You are here:  Home  >  R129 SL 1990-2002 (300SL, 500SL, SL320, SL500, SL600)  >  Current Article

Collector Car Auction Snapshot – 1997 Mercedes Benz SL320 40th Anniversary Edition in Quartz Blue – Sold for $18,150 at Barrett Jackson – Scottsdale, AZ

By   /  January 25, 2014  /  No Comments

    Print       Email

1997 mercedes 320SL quartz Blue 40th anniversary Barrett Jackson

There were a lot of R129 bodied SLs at the auctions in Scottsdale this year. I counted more than 15 at Barrett-Jackson alone.Most are SL500 V8 models, there are usually a handful of V12 600 models and almost all of them fall into the ‘ho-hum just a used car’ category in terms of condition, mileage and price at the gavel. So I was pleasantly surprised when I stumbled across this exquisite 1997 SL320.
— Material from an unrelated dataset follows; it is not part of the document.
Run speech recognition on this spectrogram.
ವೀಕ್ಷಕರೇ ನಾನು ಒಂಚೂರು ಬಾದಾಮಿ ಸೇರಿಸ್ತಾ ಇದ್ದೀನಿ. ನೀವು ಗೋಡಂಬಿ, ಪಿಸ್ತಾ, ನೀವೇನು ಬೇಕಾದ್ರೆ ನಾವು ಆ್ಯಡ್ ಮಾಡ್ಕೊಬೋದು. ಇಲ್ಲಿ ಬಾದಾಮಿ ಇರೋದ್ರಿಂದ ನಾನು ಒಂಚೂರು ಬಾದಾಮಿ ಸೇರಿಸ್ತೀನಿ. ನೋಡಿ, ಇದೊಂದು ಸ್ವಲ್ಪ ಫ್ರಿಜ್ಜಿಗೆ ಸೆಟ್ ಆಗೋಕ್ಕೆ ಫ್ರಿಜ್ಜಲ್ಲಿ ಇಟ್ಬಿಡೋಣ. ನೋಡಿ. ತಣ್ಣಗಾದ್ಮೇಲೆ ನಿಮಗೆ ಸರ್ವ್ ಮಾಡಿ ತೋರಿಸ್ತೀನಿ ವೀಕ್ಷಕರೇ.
This is one of just 250 40th Anniversary 320SL models Mercedes-Benz built in 1997. All 250 of them were this Quartz Blue Metallic color with a navy blue soft top and grey leather interior with special ’40th Anniversary Roadster Edition’ floor mats and what Mercedes-Benz calls ‘Royal Maple Wood Trim’, a blue grey dyed maple wood that works well with the rest of the car. They also built a 40th Anniversary SL500 model for 1997 available in Crimson Metallic with Parchment leather, they produced twice as many V8 models, 500 total, making the 6 cylinder cars rarer.
40th anniversary Mercedes SL320 Quartz Blue Barrett Jackson

This car was essentially a one owner example, originally purchased at Barrier Motors in Bellevue, WA. The auction company photos look like they were taken in a Mercedes-Benz dealership (given the strict decorating rules of the new ‘Auto Haus’ stores, I recognize the floor tile and shelving in the background of the photo. I couldn’t find any faults on the exterior of this car and it comes with full documentation regarding ownership and a robust service history, despite the few miles on the odometer, just under 37,000.
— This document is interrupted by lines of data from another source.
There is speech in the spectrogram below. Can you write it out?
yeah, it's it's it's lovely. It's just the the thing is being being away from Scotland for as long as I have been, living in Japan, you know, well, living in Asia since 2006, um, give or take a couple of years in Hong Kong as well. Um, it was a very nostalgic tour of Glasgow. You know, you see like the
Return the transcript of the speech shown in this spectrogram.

40th anniversary Mercedes SL320 Quartz Blue Barrett Jackson

Mercedes-Benz calls this ‘Royal Maple Wood Trim’… a unique look for just 250 examples (photo courtesy of the auction company).

The description page taped to the inside of the windshield boasts that this car received ‘First Place’ at a local MBCA show and Shine in Washington in August of 2013… while that doesn’t mean all that much, it certainly can’t hurt… someone else thought it was a pretty nice example of the SL320 too. These are delightful cars to drive, they get good gas mileage and have gone largely unnoticed over the years as so many people think they ‘need’ the V8 in their SL. I wrote an extensive review about the SL320 which you may care to refer to if you’re interested in learning more about them, here is a link to that article on the SL Market Letter website.

40th anniversary Mercedes SL320 Quartz Blue Barrett Jackson

The fully detailed in-line 6 cylinder engine was as clean as could be. (photo courtesy of the auction company).

This car sold at Barrett-Jackson’s Scottsdale sale in January 2014 for $18,150 including buyer’s premium. That’s as much as I’ve seen just about anyone pay for an SL320 recently, but I don’t think the buyer overpaid if they intend to keep the car for the long term. Production numbers of the R129 series SLs reaches well into the six figures, they will never be ‘rare’ cars as a series. When they do begin to be recognized as more than ‘just used cars’ – which I believe is happening now – the best survivors will be the only cars worth collecting. While the 40th Anniversary edition isn’t much more than a special color and one off wood trim, it is something that will differentiate this car from others in the R129 series… the same could be said of the R129 series ‘Silver Arrow’ edition cars. If there is going to be a ‘collectible’ R129 in the future, my guess is that these will be the cars… remember, condition and originality will be the determining factors of these cars as collectibles.

Hopefully this car will see occasional Mercedes-Benz Club use on nice days in the Spring and Summer and remain a well maintained example. As long as it’s used sparingly in the future and well cared for, the depreciation curve should stop free falling on this particular example.

    Print       Email

Leave a Reply